INSTRUCTIONS TO FOLLOW. Starting from the top of the entries below and ending with the line containing "Work from this spectrogram.", restate every line word for word, pictures omitted.

━━ DATA PROVIDED ━━

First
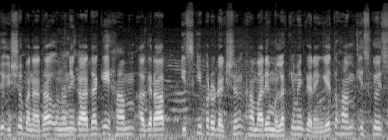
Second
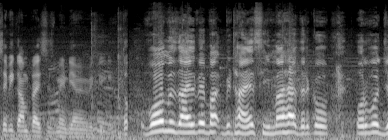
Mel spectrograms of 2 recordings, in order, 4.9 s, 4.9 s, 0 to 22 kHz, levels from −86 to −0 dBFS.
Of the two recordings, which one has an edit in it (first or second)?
second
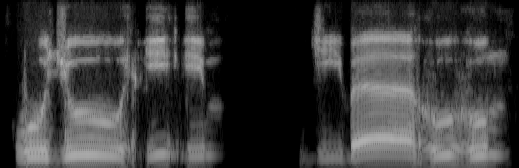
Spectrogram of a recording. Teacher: harus dinampakkan terutama sifat Hames udara dan rakhawahnya yang mengalir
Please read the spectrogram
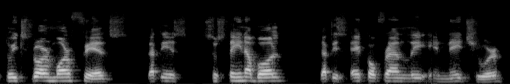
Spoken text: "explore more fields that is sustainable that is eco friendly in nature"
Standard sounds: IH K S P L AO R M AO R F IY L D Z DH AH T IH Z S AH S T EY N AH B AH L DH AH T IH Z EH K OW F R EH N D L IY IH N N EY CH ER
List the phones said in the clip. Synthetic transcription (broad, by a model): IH K S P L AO R M AO R F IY D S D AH T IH S AH S T EY N AH B AH L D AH T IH S EH K OW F R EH N D L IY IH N N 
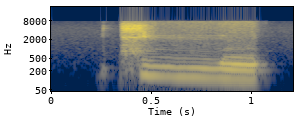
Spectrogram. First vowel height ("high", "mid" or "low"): high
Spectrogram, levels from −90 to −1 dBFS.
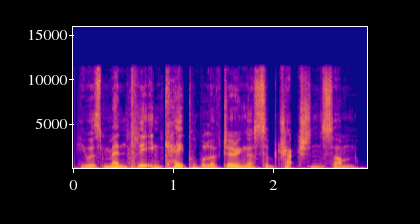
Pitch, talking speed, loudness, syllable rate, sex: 95 Hz, 185 wpm, -20 LUFS, 5.7 syllables/s, male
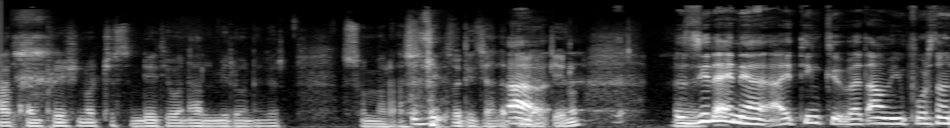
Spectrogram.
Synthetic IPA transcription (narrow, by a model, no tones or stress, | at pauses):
akʰo̞mpʰɾeʃɪno̞t͡ʃːʊsɨnd̪e̞t̪jɪhonalːjɛmːiləwnːəɡəɾ | ɨsːumːəɾa̰skfɨd̪id͡ʒa̰lːə̰aja̰kʼḛnəw | ɨzːilajnəa̰jt̪ʰiŋkbət̪ʼamimpʰo̞ɾt̪ʰan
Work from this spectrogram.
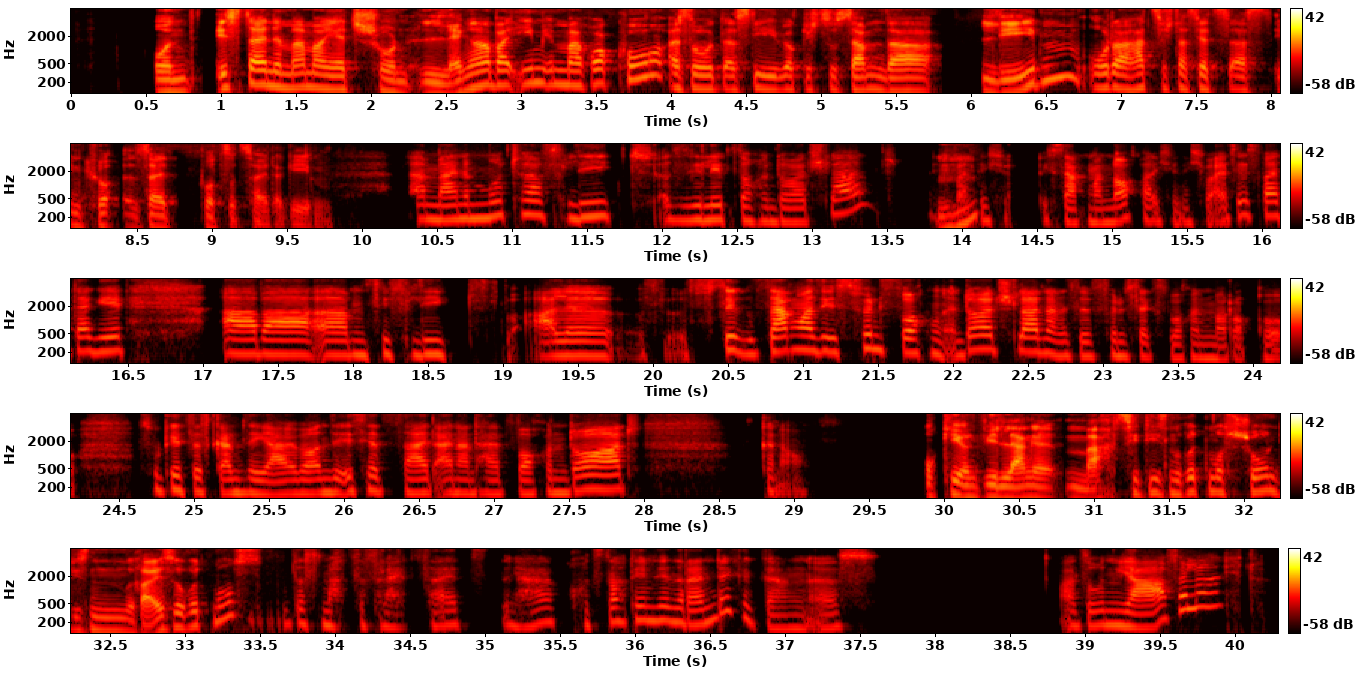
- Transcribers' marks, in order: other background noise
- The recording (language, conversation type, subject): German, advice, Wie finde ich ein passendes Geschenk für unterschiedliche Persönlichkeitstypen?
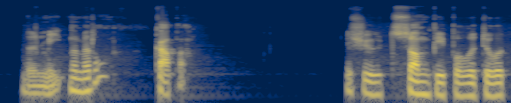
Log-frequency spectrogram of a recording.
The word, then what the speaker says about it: kappa: Alright, so we'll start out with the next letter in the list, Kappa. Kappa. Alright, now, Kappa makes a K sound, so it sounds like a K.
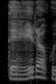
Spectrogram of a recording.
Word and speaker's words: 得: 여기서는 더가 아니라 데이라고 있습니다.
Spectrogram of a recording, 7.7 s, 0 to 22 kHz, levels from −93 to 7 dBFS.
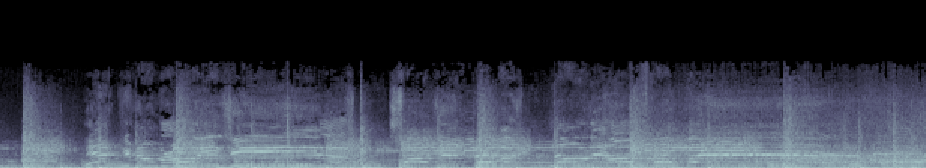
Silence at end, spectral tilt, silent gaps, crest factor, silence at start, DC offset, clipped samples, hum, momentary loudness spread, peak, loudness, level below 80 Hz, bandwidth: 0 s; -4.5 dB/octave; none; 14 dB; 0 s; 0.1%; under 0.1%; none; 4 LU; -6 dBFS; -19 LUFS; -28 dBFS; 13.5 kHz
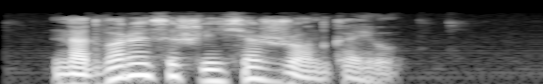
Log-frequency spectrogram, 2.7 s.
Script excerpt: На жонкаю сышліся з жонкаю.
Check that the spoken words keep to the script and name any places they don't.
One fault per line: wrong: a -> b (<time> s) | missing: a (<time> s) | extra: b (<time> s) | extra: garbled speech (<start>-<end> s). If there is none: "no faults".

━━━

ANSWER.
First
Second
Mel spectrograms of 2 recordings, in order, 4.9 s, 4.9 s, 0 to 22 kHz, levels from −86 to −0 dBFS.
Of the two recordings, which one has an edit in it (first or second)?
second
Spectrogram of a recording. Teacher: harus dinampakkan terutama sifat Hames udara dan rakhawahnya yang mengalir
Please read the spectrogram
Spoken text: "explore more fields that is sustainable that is eco friendly in nature"
Standard sounds: IH K S P L AO R M AO R F IY L D Z DH AH T IH Z S AH S T EY N AH B AH L DH AH T IH Z EH K OW F R EH N D L IY IH N N EY CH ER
List the phones said in the clip. Synthetic transcription (broad, by a model): IH K S P L AO R M AO R F IY D S D AH T IH S AH S T EY N AH B AH L D AH T IH S EH K OW F R EH N D L IY IH N N 
Spectrogram. First vowel height ("high", "mid" or "low"): high
Spectrogram, levels from −90 to −1 dBFS.
Pitch, talking speed, loudness, syllable rate, sex: 95 Hz, 185 wpm, -20 LUFS, 5.7 syllables/s, male
Spectrogram.
Synthetic IPA transcription (narrow, by a model, no tones or stress, | at pauses):
akʰo̞mpʰɾeʃɪno̞t͡ʃːʊsɨnd̪e̞t̪jɪhonalːjɛmːiləwnːəɡəɾ | ɨsːumːəɾa̰skfɨd̪id͡ʒa̰lːə̰aja̰kʼḛnəw | ɨzːilajnəa̰jt̪ʰiŋkbət̪ʼamimpʰo̞ɾt̪ʰan
Work from this spectrogram.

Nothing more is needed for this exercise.